Florida Republican Reps. Matt Gaetz of Fort Walton Beach and Ted Yoho of Gainesville voted against a $15 billion hurricane relief package on Friday despite calls from South Florida lawmakers to support increased FEMA funding as Hurricane Irma threatens Florida.
The relief package was part of a deal between President Donald Trump and Democratic leaders to raise the nation's debt ceiling for three months and temporarily fund the government through December.
Gaetz bristled at the spending package, calling it “generational theft.”
“Only Congress can find a way to turn a natural disaster into a trillion new dollars in spending authority,” Gaetz said. “I have a pretty strident view that I will only vote to raise the debt limit if that vote is accompanied with reductions in entitlement spending. If conservatives don’t start voting no against debt-limit increases all the FEMA in the world won’t save us from our must unfortunate destiny.”
Sign Up and Save
Get six months of free digital access to the Miami Herald
Gaetz and Yoho did vote in favor of a standalone $7.5 billion hurricane relief bill on Wednesday, which passed the House with only three no votes. Gaetz represents a conservative-leaning district on the western part of Florida's panhandle, an area of the state less likely to be heavily damaged by Irma.
The House passed the spending bill with the $15 billion in hurricane relief by a 316-90 vote. All 90 no votes were Republicans.
Treasury Secretary Steve Mnuchin huddled with Republican lawmakers before the vote and urged them to “vote for the debt ceiling for me.”
“Ha. He's not one of my constituents,” Yoho said to the Associated Press.
Miami Republican Rep. Ileana Ros-Lehtinen also urged the House to vote in favor of the bill, circulating what’s known as a “Dear Colleague” letter on Thursday evening ahead of the vote.
“As Hurricane Irma approaches Florida, I would ask that all my Congressional colleagues reflect on the fate of Florida’s 20.61 million residents when they are asked to again vote on this vital emergency disaster funding as it comes back from the Senate,” Ros-Lehtinen said.
Three Florida Republicans, Reps.

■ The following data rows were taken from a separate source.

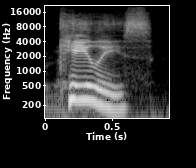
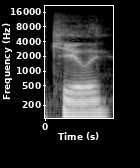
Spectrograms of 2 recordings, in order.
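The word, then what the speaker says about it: ceilidh: about, what is a Kaylee? So and how do you spell it? Because it's not the way it sounds.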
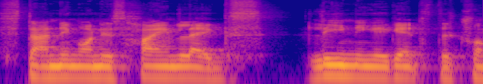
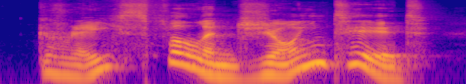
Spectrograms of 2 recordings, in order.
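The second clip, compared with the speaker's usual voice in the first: high, swooping, cat-like purring hiss; 5 semitones higher, 5 dB louder than usual. The narrator voices the fox mocking the cat, hissing, imitating a cat's purr. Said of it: "hissed the fox, imitating the cat's purring".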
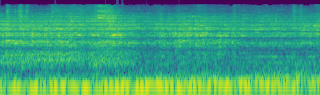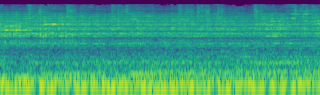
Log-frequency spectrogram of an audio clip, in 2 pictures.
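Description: Film sound effects of a UFO hovering over a house: a loud, deep rumble with many steady droning tones layered over it.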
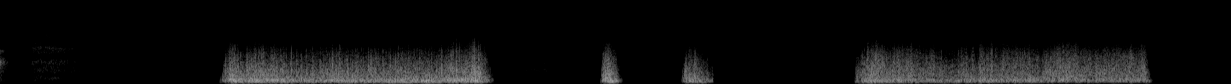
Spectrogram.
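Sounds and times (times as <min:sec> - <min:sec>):
blowing into left ear: 0:02.2 - 0:04.9, 0:08.6 - 0:11.5.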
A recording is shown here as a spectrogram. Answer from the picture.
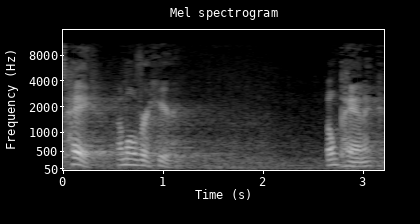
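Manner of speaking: God's soft call. Retold or imitated. God gently calling to the panicking believer, softly. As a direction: quietly let him know you're near. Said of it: "God says".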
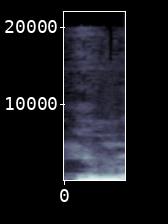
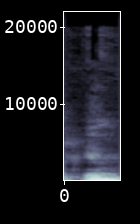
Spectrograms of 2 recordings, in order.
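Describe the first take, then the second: First: हिम्न with the N sounded, said louder; wrong pronunciation. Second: हिम with a silent N; correct pronunciation. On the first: Teacher shows students the wrong way. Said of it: "हिम्न नहीं बोलते". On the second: Teacher gives students the right way. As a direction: end हिम on the M, no N. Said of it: "हिम बोलते हैं". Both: Shown as a demonstration.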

Tom Rooney, Francis Rooney and Brian Mast, and every Florida Democrat left in Washington voted in favor of the bill while 11 Florida Republicans were not present as they left Washington to prepare for Irma.
Sen. Marco Rubio said Thursday after the U.S. Senate passed the hurricane relief bill by an 80-17 margin that he would have voted in favor even though he had “significant reservations.”
Rubio was in Miami preparing for Irma.
“I strongly disagree with the decision made by the administration to agree to pair funding for FEMA and emergency disaster relief to short-term extensions to the continuing resolution, the debt ceiling and the National Flood Insurance Program unaccompanied by significant reforms,” Rubio said in a statement. “Absent extenuating circumstances such as the outbreak of the Zika virus last year, I have consistently opposed passage of short term continuing resolutions, because they are an incredibly inefficient way of spending taxpayer dollars and fails to provide the certainty required for effective planning.”
But Rubio said the need to keep FEMA afloat would have led him to vote yes despite his objections.
Gaetz felt differently.
“The federal government has a significant role to play in disaster relief, and I support that role, but we didn’t have to authorize over 1 trillion in new spending to help hurricane victims,” Gaetz said. “That was Washington using a crisis to feed its addiction to spending.”